1. You have to train for at least an hour, two or three times per week to ‘Get in Shape’

Not really.

Short, intense workouts can be just as effective.

In fact, many fitness professionals advocate workouts 30 minutes or less.

You can take this a step further –

Doing 4 minutes of exercise, twice a week, can improve markers of health & fitness significantly.

 

You can make drastic improvements in terms of health, fitness and body composition, with just 10 minutes of exercise per day.

The difficult part, is staying disciplined with your diet.

 

2. You Need Expensive Equipment to Build Muscle

Not true, in fact the trend at the moment, is functional, bodyweight exercise.

I personally like to use a door frame chin up bar, and some resistance bands – costing in total about £50.
These are not essential however, you can certainly make a start without them.

3. You Need Supplements to Look like the guys in the Magazines

Well, yea, kinda – you need lots of steroids, IGF-1 and HGH to look like the guys in the magazines and adverts.

That’s not me being cynical – ask any weightlifting veteran.

I’m not anti-supplements, but you need to ignore 90% of the claims and marketing jargon.  e.g. “peptide bonded” and “micellar” even “anabolic” are often used to imply something that people assume is beyond their understanding.

In case you are wondering:

Peptide Bonds – “…proteins are chains of amino acids held together by peptide bonds, as is the backbone of PNA.”
https://www.sciencedaily.com/terms/peptide_bond.htm

Micellar (a term often used to sell “Micellar Casein” protein powder”)
All casein protein is ‘micellar’, it means it basically clumps together in a ball, releasing amino acids/nitrogen, bit by bit until the ball dissolves
https://www.uoguelph.ca/foodscience/book-page/structure-casein-micelle

I wouldn’t recommend any supplements to begin with.

If you are looking to build muscle, there is plenty of research around creatine, and whey protein too. I’d recommend, researching and perhaps including these in your diet, after 2 months of weight training.

Whole foods are generally largely superior.  In fact, I would recommend a hemp smoothie instead of protein powder, but I’ve found that people just want to take supplements.  So, if you do, research whey protein and creatine.  But make sure 90% of your food, is actually food!

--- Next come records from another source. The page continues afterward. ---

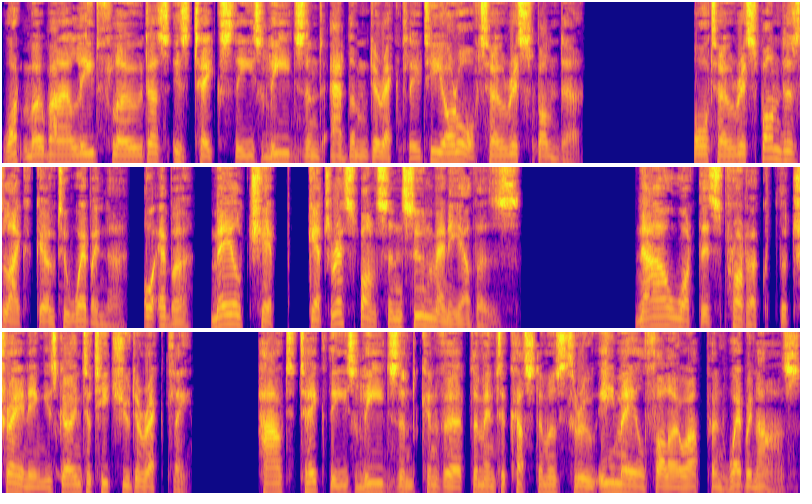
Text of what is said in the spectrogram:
What Mobile Lead Flow does is takes these leads and add them directly to your autoresponder. Autoresponders like GoToWebinar, or Aweber, MailChimp, GetResponse and soon many others. Now what this product the training is going to teach you directly how to take these leads and convert them into customers through email follow-up and webinars.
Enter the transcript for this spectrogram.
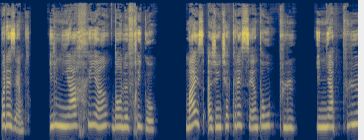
Por exemplo, il n'y a rien dans le frigo. Mas a gente acrescenta o plus. Il n'y a plus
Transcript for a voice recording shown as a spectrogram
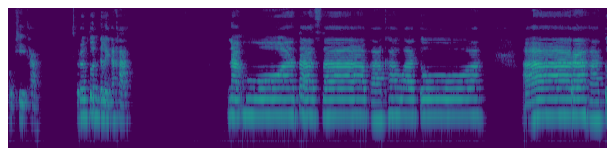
โอเคค่ะ เริ่มต้นกันเลยนะคะนะโมตัสสะภะคะวะโตอะระหะโต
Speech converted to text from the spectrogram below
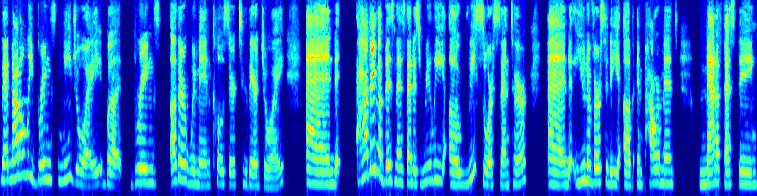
that not only brings me joy but brings other women closer to their joy. And having a business that is really a resource center and university of empowerment manifesting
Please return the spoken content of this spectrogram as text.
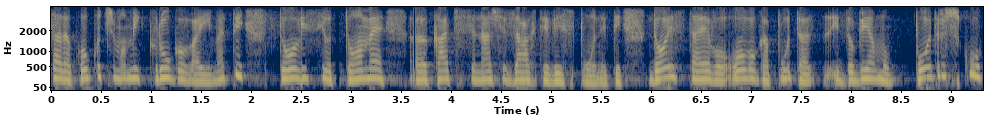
sada, koliko ćemo mi krugova imati, to ovisi o tome e, kad će se naši zahtjevi ispuniti. Doista, evo, ovoga puta dobijamo podršku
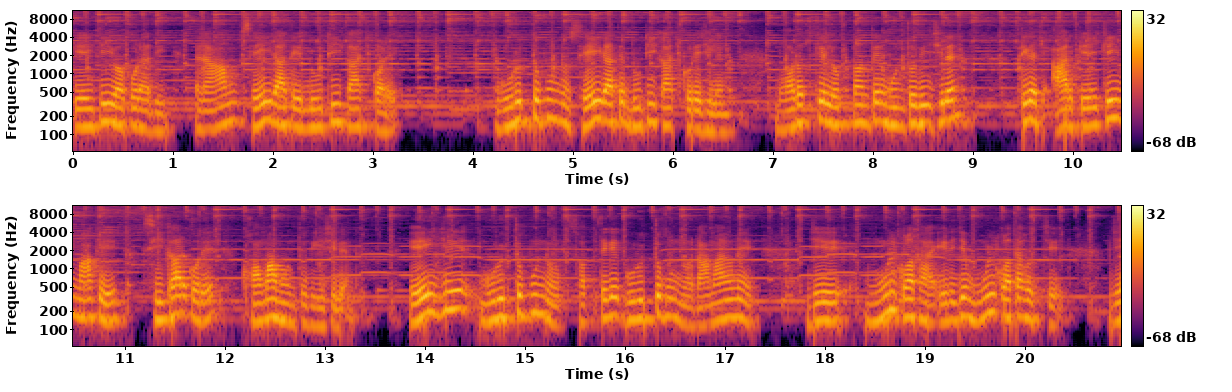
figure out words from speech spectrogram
কেই অপরাধী। রাম সেই রাতে দুটি কাজ করে। গুরুত্বপূর্ণ সেই রাতে দুটি কাজ করেছিলেন। ভরতকে লোকতন্ত্রের মন্ত্র দিয়েছিলেন ঠিক আছে? আর কেই মাকে স্বীকার করে ক্ষমা মন্ত্র দিয়েছিলেন। এই যে গুরুত্বপূর্ণ সব থেকে গুরুত্বপূর্ণ রামায়ণে যে মূল কথা, এর যে মূল কথা হচ্ছে যে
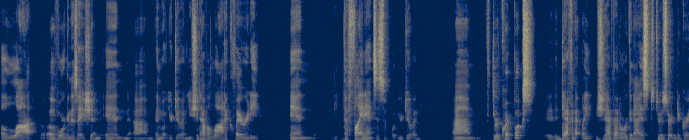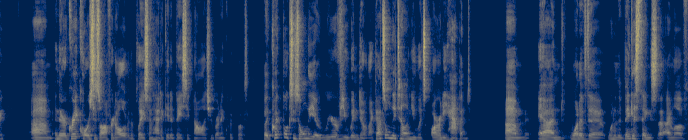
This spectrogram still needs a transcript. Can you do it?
a lot of organization in um, in what you're doing. You should have a lot of clarity in the finances of what you're doing. Um, through QuickBooks, definitely, you should have that organized to a certain degree. Um, and there are great courses offered all over the place on how to get a basic knowledge of running QuickBooks. But QuickBooks is only a rear view window. Like that's only telling you what's already happened. Um, and one of the one of the biggest things that I love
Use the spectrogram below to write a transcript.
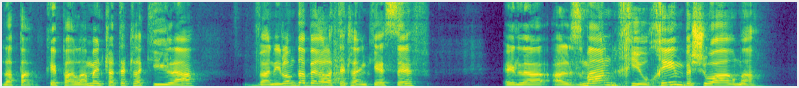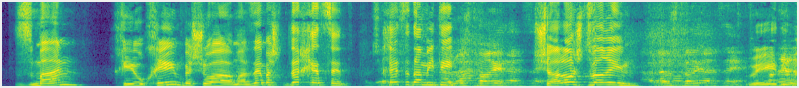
לפ- כפרלמנט לתת לקהילה, ואני לא מדבר על לתת להם כסף, אלא על זמן, חיוכים ושוארמה. זמן, חיוכים ושוארמה. זה, מש... זה חסד, חסד אמיתי. שלוש דברים. שלוש דברים. שלוש דברים. בדיוק.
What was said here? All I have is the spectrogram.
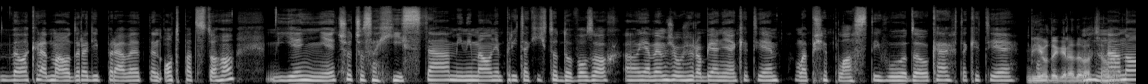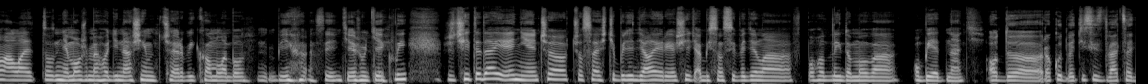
veľakrát ma odradí práve ten odpad z toho. Je niečo, čo sa chystá minimálne pri takýchto dovozoch. Ja viem, že už robia nejaké tie lepšie plasty v úvodovkách, také tie... Biodegradovateľné. Áno, ale to nemôžeme hodiť našim červíkom, lebo by asi tiež utekli. Že či teda je niečo, čo sa ešte bude ďalej riešiť, aby som si vedela v pohodlí domova objednať? Od roku 2021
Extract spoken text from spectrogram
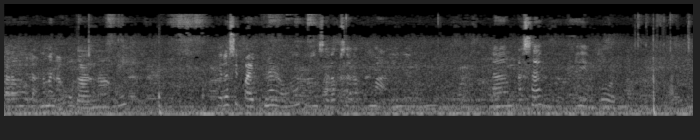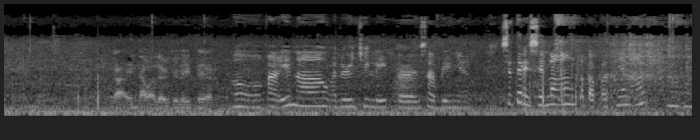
parang wala naman ako gana eh. pero si partner oh ang sarap-sarap kumain eh. Ng kasag ayun po Kain na, allergy later. Oo, kain na, allergy later, sabi niya. Si Teresel lang ang katapat niyan, ah. Mhm.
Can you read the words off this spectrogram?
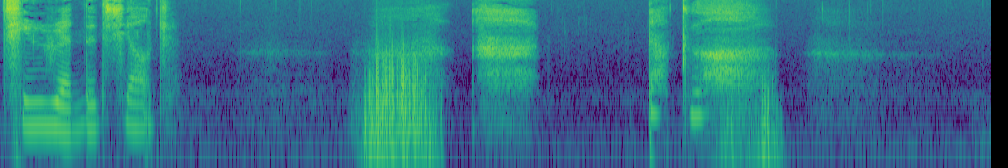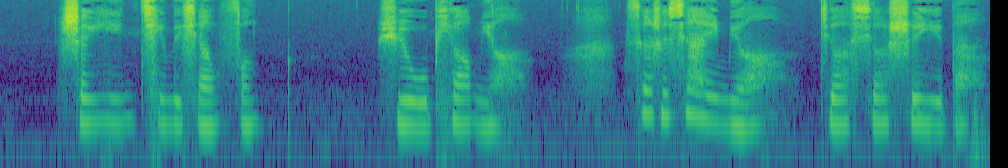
轻软的笑着：“ 大哥。”声音轻得像风，虚无缥缈，像是下一秒就要消失一般。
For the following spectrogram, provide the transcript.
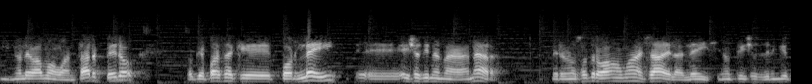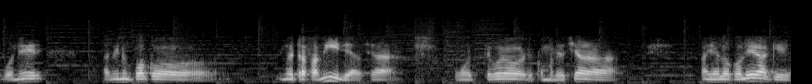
y no le vamos a aguantar, pero lo que pasa es que por ley eh, ellos tienen a ganar, pero nosotros vamos más allá de la ley, sino que ellos tienen que poner también un poco nuestra familia, o sea, como te como le decía a, los colegas que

How much protein you need is an aggressively debated topic, which I’m not going to touch with yours (or with a bargepole).